That was me, an all-out tomboy who bullied the neighborhood boys. If they didn’t do what I said, I would make them eat dirt. Can you believe it? They still tease me about it. There were times at my firm when I wished I could have still done that!
If you don't like being a doormat, get off the floor.
Have you kept your commitments? Have you set a good example? Have you done what you said you would do? Have you held people accountable? Have you held yourself accountable. Have you helped someone improve their attitude? Have you called a client today? Have you thanked someone for a job well done?
We all have so many things we want to do. However, many people working inside CPA firms have multiple excuses why they haven’t done things that they should be doing. The #1 Excuse – I’m too busy!
Once again I remind you…. the people filling the “manager” role inside your firm have enormous power. People will stay or leave because of them.
Partners need to be great managers themselves so they can coach the people with the manager title to become more skilled at developing people and engaging them in what the firm is all about. This is really just one step in solving succession issues.
Here’s a quick exercise for managing partners or department heads. Do it in January!
Meet briefly with each manager. Ask them to describe one personal challenge they are currently facing… as they enter tax season. Talk about some possible ways to address this challenge and make it their ONE goal for tax season. Keep it simple, please – just one challenge to address and solve during the first 4 months of the year. If they can’t do that, you might have a bigger issue.
Complexity is your enemy. Any fool can make something complicated. it is hard to make something simple.
This is mostly a repeat of a previous post from January 2014. At this time, I feel it is worth repeating!
People with the title of “manager” working inside CPA firms usually are not doing what a “manager” should be doing. Just like many partners, managers get very comfortable actually DOING the work rather than carrying out manager level responsibilities and activities.
Managers play a key role in employee engagement and retention. Remember, people leave bosses not firms.
I once asked a group of CPA firm owners to give me their expectations of a person in the manager role and to keep it very simple. I think the following bullet point job description says it clearly and concisely. How do your managers stack-up?
Solid technical skills, with an area of technical expertise that is recognized
Good communication skills, both written and verbal
The ability to manage and develop team members
The ability to manage client relationships
The ability to manage multile engagements
The ability to manage engagement profitability
Must be an advocate of the firm
Participation in firm marketing activities
Participation in personal marketing activities
Participation in various firm internal projects
Be viewed, by most firm owners, as a candidate for partner status

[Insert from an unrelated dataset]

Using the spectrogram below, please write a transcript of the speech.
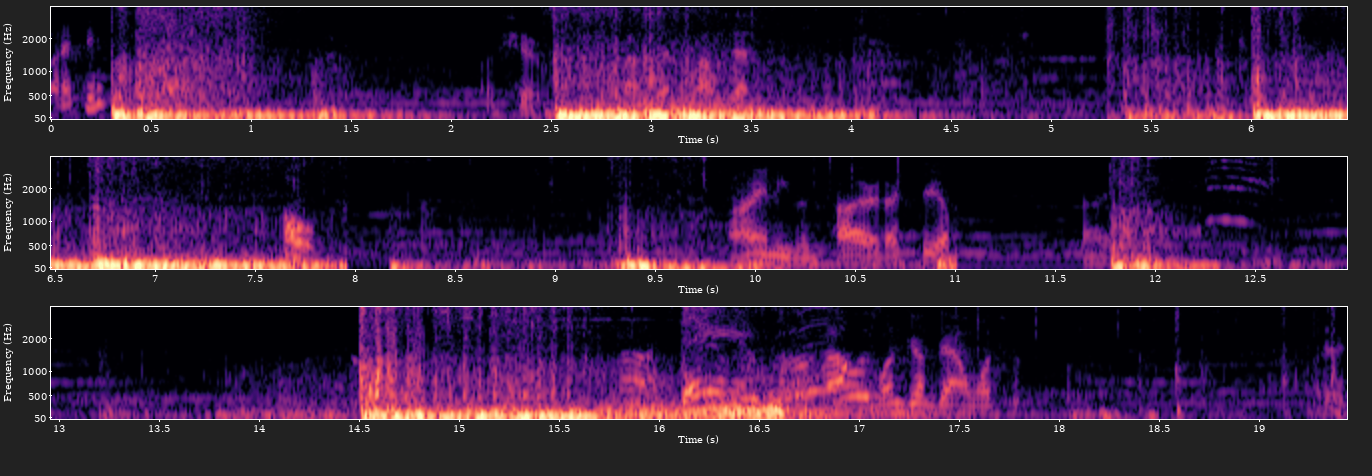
Sniping? Oh shit. Wrong gun, wrong gun. Oh. I ain't even tired. I stay up. night. Ah, damn, bro. How is One jump down, watch. There.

Addendum for 2016: So many partners declare they have no one who can replace them when they retire. If you want succession to work at your firm you must work with your managers on these key traits. Developing people is a key characteristic of a competent partner.
To add value to others, one must first value others.